(Reuters) – Thailand will help the United Nations and the United States with any investigation into the findings of a Reuters report that Thai immigration officials moved Myanmar refugees into human-trafficking rings, the prime minister said on Saturday.

The United Nations and the United States called on Friday for an investigation into the report, published on Thursday and based on a two-month investigation in three countries, that revealed a clandestine policy to remove Rohingya refugees from Thai immigration detention centers and deliver them to human traffickers waiting at sea.

Thai Prime Minister Yingluck Shinawatra, who chairs a government committee on human trafficking, declined to comment on the findings when asked about her reaction.

“I cannot comment on the Rohingya issue and reaction as this is the responsibility of the Foreign Ministry to handle,” she said in a comment to Reuters, delivered through an aide.

“The ministry will liaise with the United States and the U.N. to help with any investigation they need.”

The Rohingya are stateless Muslims from Myanmar, also known as Burma. Clashes between Rohingya and ethnic Rakhine Buddhists exploded in Myanmar last year, making 140,000 people homeless, most of them Rohingya.

Since then, tens of thousands of Rohingya have fled from Myanmar by boat and many arrive off southwest Thailand.

After being delivered to human traffickers at sea, the Rohingya are transported across southern Thailand and held hostage in camps hidden near the border with Malaysia until relatives pay ransoms to release them, according to the Reuters report. Some are beaten and some are killed.

“These allegations need to be investigated urgently,” U.N. refugee agency spokeswoman Vivian Tan said in a statement.

The United States issued a similar call hours later.

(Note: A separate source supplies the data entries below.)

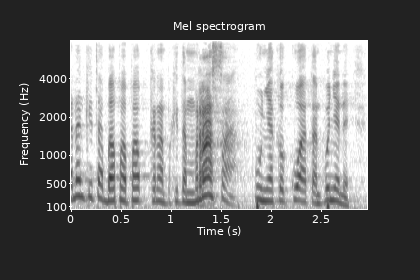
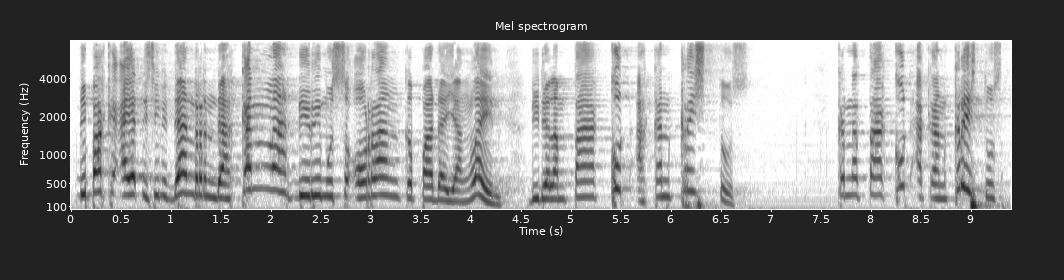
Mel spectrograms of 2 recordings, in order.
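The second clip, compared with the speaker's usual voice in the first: raised, emphatic pulpit delivery; forceful preaching; 10 semitones higher, 5 dB louder than usual. Real, not acted. Preacher quotes commands to wives and husbands, forceful preaching. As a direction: drive each command home to the congregation.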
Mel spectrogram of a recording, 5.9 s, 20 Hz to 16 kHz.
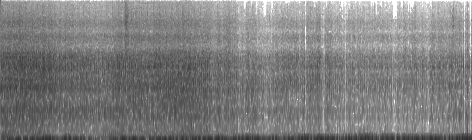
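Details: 2003 John Deere 4410 tractor loader backhoe, 34HP pre-emissions diesel, hydro, 4WD, 549 hours: deep, steady diesel chug with an even beat and no knocks or misses; normal healthy idle.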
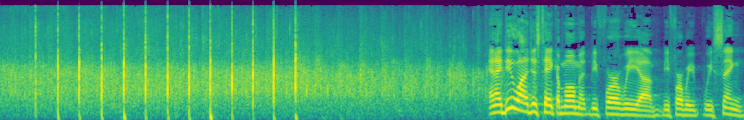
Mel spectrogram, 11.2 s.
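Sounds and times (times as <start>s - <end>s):
audience applause: 0.0s - 7.7s
speech: 7.3s - 11.1s.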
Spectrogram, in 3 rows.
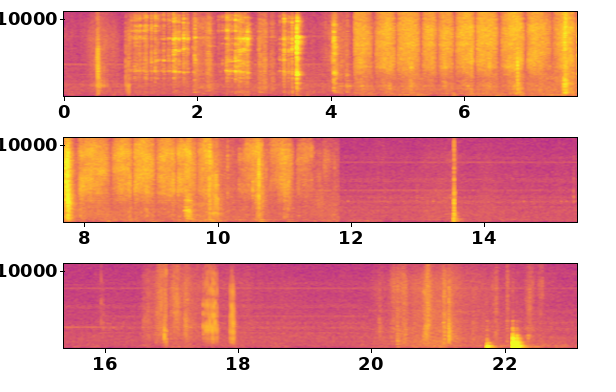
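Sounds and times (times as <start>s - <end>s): sandpaper rubbing on metal: 4.3s - 11.7s.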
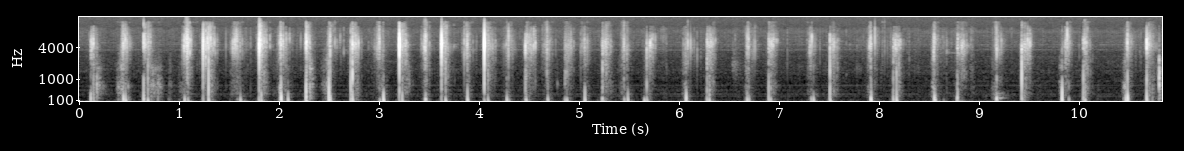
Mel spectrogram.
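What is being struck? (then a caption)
Silicone microphone ear. Fingertips tap both white silicone ears of a black binaural microphone in a steady, quick rhythm. The clip holds 37 short, dull thumps, mostly low in tone with a faint bright tick on top, each dying away almost instantly.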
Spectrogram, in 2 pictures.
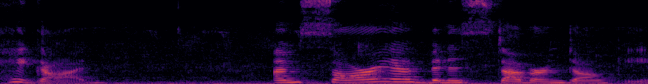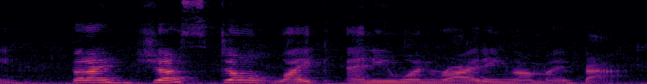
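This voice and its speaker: A woman's voice: fairly high pitch, animated, moderate pace, sharp tone, slight background noise, poor audio. A woman voicing a stubborn, huffy young donkey in a children's storybook, complaining in an exaggerated, indignant way. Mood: pleading. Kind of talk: children's storybook read-aloud.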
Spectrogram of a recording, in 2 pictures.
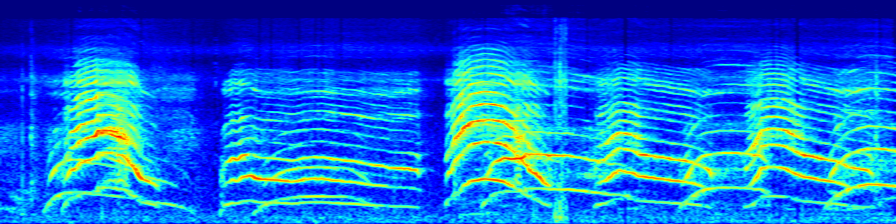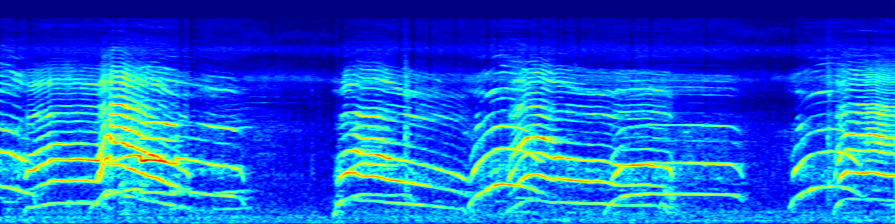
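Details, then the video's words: Cats communicating with each other by meowing. Several loud, drawn-out meows overlap in bursts, each rising then falling in pitch. Short silences break the exchange about every few seconds, and a sharp click sounds near the middle. "KEDİLERDE KONUŞARAK ANLAŞMAK"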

“We are aware of reports alleging that Thai officials have been involved in selling Rohingya migrants to human traffickers,” U.S. State Department spokeswoman Marie Harf said. “We urge the Thai government to conduct a serious and transparent investigation into the matter.”


Major General Chatchawal of the Royal Thai Police was quoted in the Reuters report as saying that there was an unofficial policy to deport the Rohingya to Myanmar.

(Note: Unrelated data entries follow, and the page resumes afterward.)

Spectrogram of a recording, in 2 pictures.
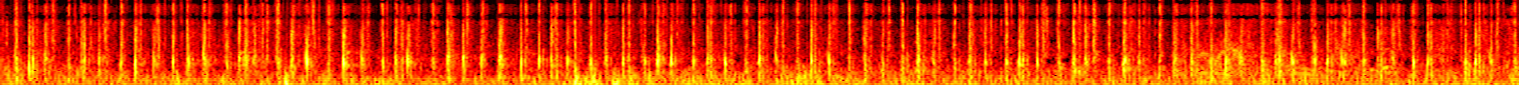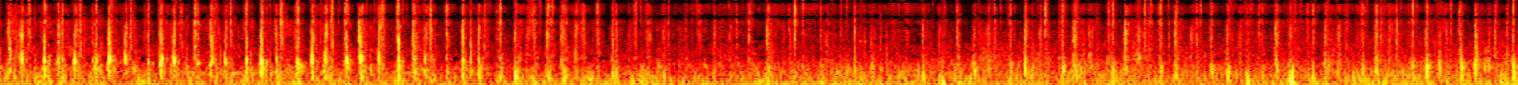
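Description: Hoofbeats of a ridden horse moving at a steady pace, a quick even run of hoof strikes that grows somewhat softer in the last third.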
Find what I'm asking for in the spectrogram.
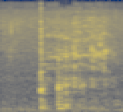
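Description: A spoon scrapes and stirs food in a hot, sizzling pan, with a sharp clatter followed by a few quick scraping strokes over steady frying hiss.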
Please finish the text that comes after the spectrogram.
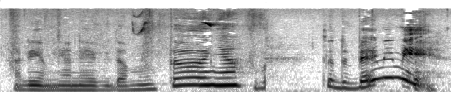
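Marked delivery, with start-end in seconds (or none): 2.4-3.3 higher sing-song pet talk; talking to the dog. Real, not acted. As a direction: coo a greeting up high to the little dog. Greets her dog.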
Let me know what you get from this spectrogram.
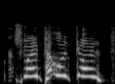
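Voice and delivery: very high, loud, hammed-up squawk; hammed-up high yell for his gun against the iguanas; mock hunting cry. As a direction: squeal it like a cartoon hunter.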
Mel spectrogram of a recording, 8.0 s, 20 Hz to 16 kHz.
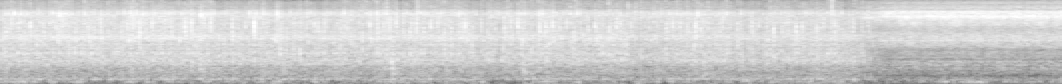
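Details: Homemade short-wheelbase bike, 39-tooth front and 11-tooth rear, chain keeper off, camera one hand length away: smooth, fairly quiet chain whir with light even patter over idler; normal drivetrain, about 10 dB quieter than with keeper.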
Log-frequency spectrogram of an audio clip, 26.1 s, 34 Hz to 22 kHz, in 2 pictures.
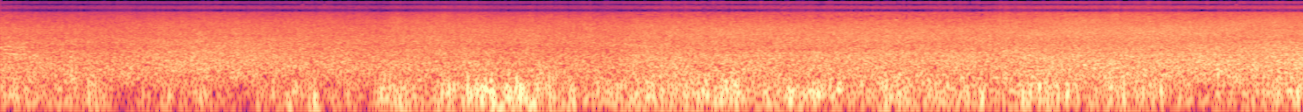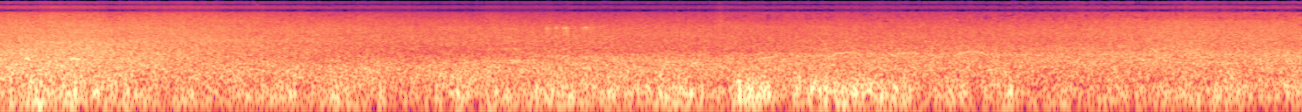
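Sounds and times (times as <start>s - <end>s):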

He called this “a natural way or option two”. But he said the Rohingya signed statements in which they agree they want to return to Myanmar.

These statements, however, were at times produced in the absence of a Rohingya-language translator, Reuters found.

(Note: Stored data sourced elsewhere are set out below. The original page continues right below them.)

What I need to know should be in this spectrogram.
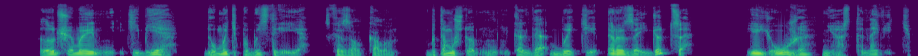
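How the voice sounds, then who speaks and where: A man's voice: low-pitched, animated, moderate pace, darkish tone, husky, no echo, studio quality. Man doing a nervous dim sergeant. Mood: anxious. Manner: anxious, blurting.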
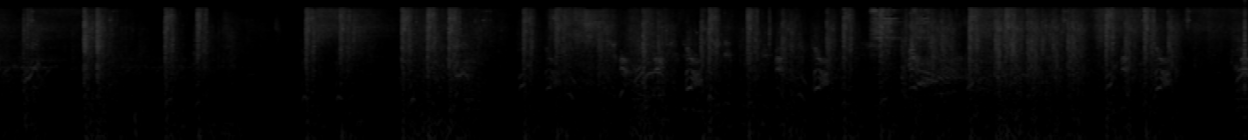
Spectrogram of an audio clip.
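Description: Explosions boom with crackling fire.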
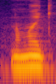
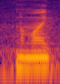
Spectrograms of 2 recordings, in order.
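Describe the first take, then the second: No difference in how they are said.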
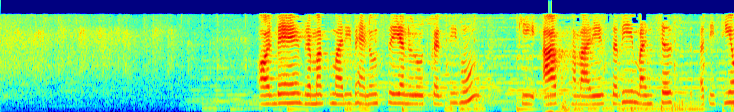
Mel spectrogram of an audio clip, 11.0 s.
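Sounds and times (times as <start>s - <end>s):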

New York-based watchdog group Human Rights Watch criticized Thailand for moving detainees into established smuggling and trafficking rings, and warned Thailand could face a possible downgrade in a U.S. list of the world’s worst enforcers of human-trafficking laws.

Such a downgrade would place Thailand, a close U.S. ally and Southeast Asia’s second-biggest economy, at risk of U.S. sanctions and put it on par with North Korea and Iran among the worst performers in fighting human trafficking.

The U.S. State Department is gathering information for its next Trafficking In Persons (TIP) report, due in June. Thailand faces an automatic downgrade to Tier 3, the lowest rank, unless it makes “significant efforts” to improve its record in combating trafficking, the State Department says. The Tier 3 designation could leave Thailand subject to U.S. sanctions.

Sek Wannamethee, a spokesman for Thailand’s Foreign Ministry, said earlier that the Rohingya issue was one of several the United States would take into consideration before deciding on Thailand’s grade.

Nine people have been arrested in Thailand in relation to Rohingya smuggling in 2013, including two government officials, according to police data. None of the arrests has led to convictions.

Thailand prosecuted 27 people for trafficking in 2012, down from 67 the previous year, according to the 2013 TIP Report by the U.S. State Department.

(Reporting by Amy Sawitta Lefevre; Editing by Robert Birsel and Ron Popeski)